## Work instructions
Please set down each record exactly as it appears, but leave out any pictures.

####

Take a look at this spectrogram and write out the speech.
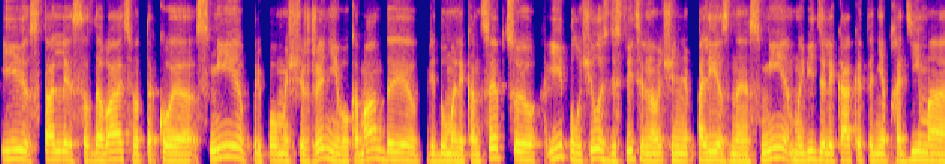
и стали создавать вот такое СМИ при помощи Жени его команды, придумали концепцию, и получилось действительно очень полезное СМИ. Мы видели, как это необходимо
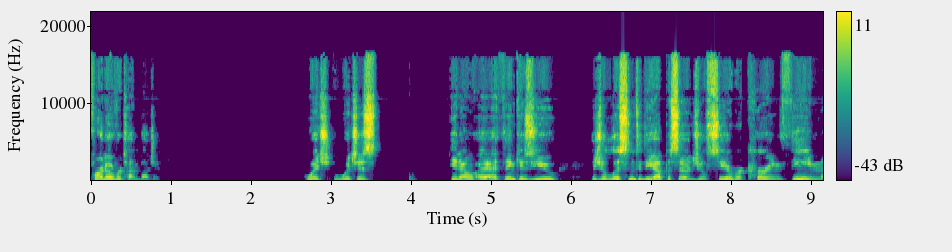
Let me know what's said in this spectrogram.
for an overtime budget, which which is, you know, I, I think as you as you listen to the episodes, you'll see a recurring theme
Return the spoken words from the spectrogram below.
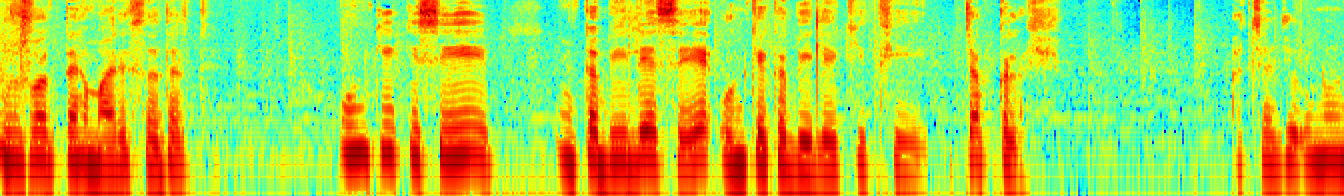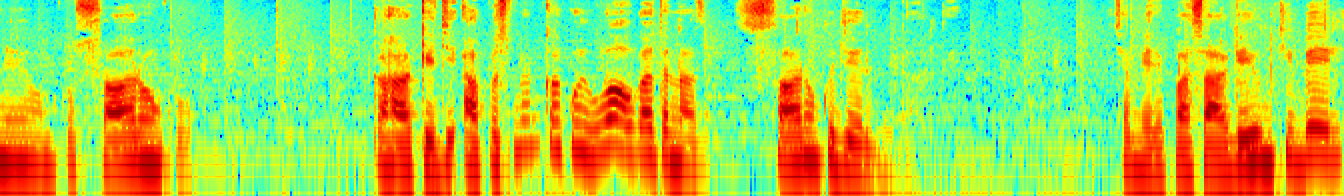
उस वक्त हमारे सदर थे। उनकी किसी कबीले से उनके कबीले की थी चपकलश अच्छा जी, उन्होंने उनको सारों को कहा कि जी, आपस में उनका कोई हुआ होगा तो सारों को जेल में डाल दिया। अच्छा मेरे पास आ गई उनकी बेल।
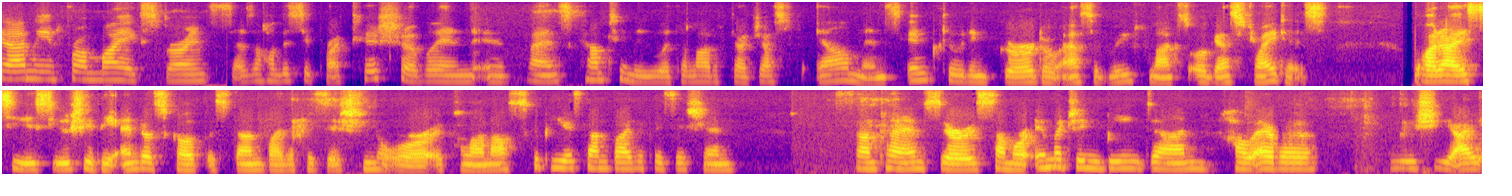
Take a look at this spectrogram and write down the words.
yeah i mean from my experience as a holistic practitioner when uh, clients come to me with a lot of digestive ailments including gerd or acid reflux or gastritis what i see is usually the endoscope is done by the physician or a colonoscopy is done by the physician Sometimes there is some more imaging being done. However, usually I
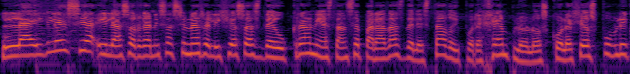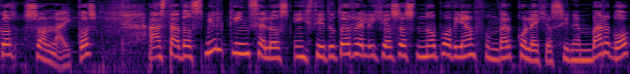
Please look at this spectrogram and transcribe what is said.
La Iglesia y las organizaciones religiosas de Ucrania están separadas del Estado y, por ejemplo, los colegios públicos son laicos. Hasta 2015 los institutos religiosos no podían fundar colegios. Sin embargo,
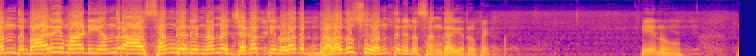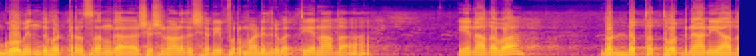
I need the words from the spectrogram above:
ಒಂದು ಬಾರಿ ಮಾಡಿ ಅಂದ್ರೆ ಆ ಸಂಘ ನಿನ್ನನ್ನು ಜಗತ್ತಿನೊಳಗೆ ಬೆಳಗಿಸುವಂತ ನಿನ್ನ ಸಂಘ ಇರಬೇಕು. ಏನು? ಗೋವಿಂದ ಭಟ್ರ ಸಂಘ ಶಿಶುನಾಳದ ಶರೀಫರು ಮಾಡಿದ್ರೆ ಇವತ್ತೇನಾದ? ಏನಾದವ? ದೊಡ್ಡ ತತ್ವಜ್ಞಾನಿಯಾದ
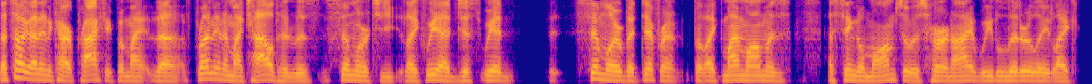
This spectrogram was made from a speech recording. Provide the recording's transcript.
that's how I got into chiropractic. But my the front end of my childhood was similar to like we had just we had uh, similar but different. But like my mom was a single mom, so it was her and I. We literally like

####

## Reply to the exercise
Take a look at this spectrogram and write out the speech.
и стали создавать вот такое СМИ при помощи Жени его команды, придумали концепцию, и получилось действительно очень полезное СМИ. Мы видели, как это необходимо
Let me know what's said in this spectrogram.
for an overtime budget, which which is, you know, I, I think as you as you listen to the episodes, you'll see a recurring theme
Return the spoken words from the spectrogram below.
उस वक्त हमारे सदर थे। उनकी किसी कबीले से उनके कबीले की थी चपकलश अच्छा जी, उन्होंने उनको सारों को कहा कि जी, आपस में उनका कोई हुआ होगा तो सारों को जेल में डाल दिया। अच्छा मेरे पास आ गई उनकी बेल।
Take a look at this spectrogram and write down the words.
yeah i mean from my experience as a holistic practitioner when uh, clients come to me with a lot of digestive ailments including gerd or acid reflux or gastritis what i see is usually the endoscope is done by the physician or a colonoscopy is done by the physician Sometimes there is some more imaging being done. However, usually I
Please look at this spectrogram and transcribe what is said.
La Iglesia y las organizaciones religiosas de Ucrania están separadas del Estado y, por ejemplo, los colegios públicos son laicos. Hasta 2015 los institutos religiosos no podían fundar colegios. Sin embargo,
I need the words from the spectrogram above:
ಒಂದು ಬಾರಿ ಮಾಡಿ ಅಂದ್ರೆ ಆ ಸಂಘ ನಿನ್ನನ್ನು ಜಗತ್ತಿನೊಳಗೆ ಬೆಳಗಿಸುವಂತ ನಿನ್ನ ಸಂಘ ಇರಬೇಕು. ಏನು? ಗೋವಿಂದ ಭಟ್ರ ಸಂಘ ಶಿಶುನಾಳದ ಶರೀಫರು ಮಾಡಿದ್ರೆ ಇವತ್ತೇನಾದ? ಏನಾದವ? ದೊಡ್ಡ ತತ್ವಜ್ಞಾನಿಯಾದ
This spectrogram was made from a speech recording. Provide the recording's transcript.
that's how I got into chiropractic. But my the front end of my childhood was similar to like we had just we had uh, similar but different. But like my mom was a single mom, so it was her and I. We literally like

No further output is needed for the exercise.